TO DO: The result should be an exact copy of every record, with no pictures kept.

--- DATASET EXTRACT Enclosed Below ---

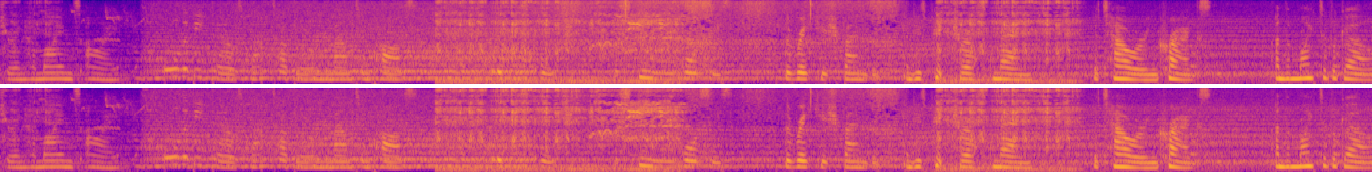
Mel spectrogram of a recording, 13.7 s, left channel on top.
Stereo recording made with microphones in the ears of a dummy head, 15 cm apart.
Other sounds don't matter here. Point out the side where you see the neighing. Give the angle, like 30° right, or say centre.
10° right.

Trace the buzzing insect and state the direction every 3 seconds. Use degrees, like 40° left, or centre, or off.
10° right, 20° left, 30° left, 20° right, 20° right.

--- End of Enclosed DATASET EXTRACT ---

TASK SOLUTION:
Mel spectrogram of a recording, 13.7 s, left channel on top.
Stereo recording made with microphones in the ears of a dummy head, 15 cm apart.
Other sounds don't matter here. Point out the side where you see the neighing. Give the angle, like 30° right, or say centre.
10° right.

Trace the buzzing insect and state the direction every 3 seconds. Use degrees, like 40° left, or centre, or off.
10° right, 20° left, 30° left, 20° right, 20° right.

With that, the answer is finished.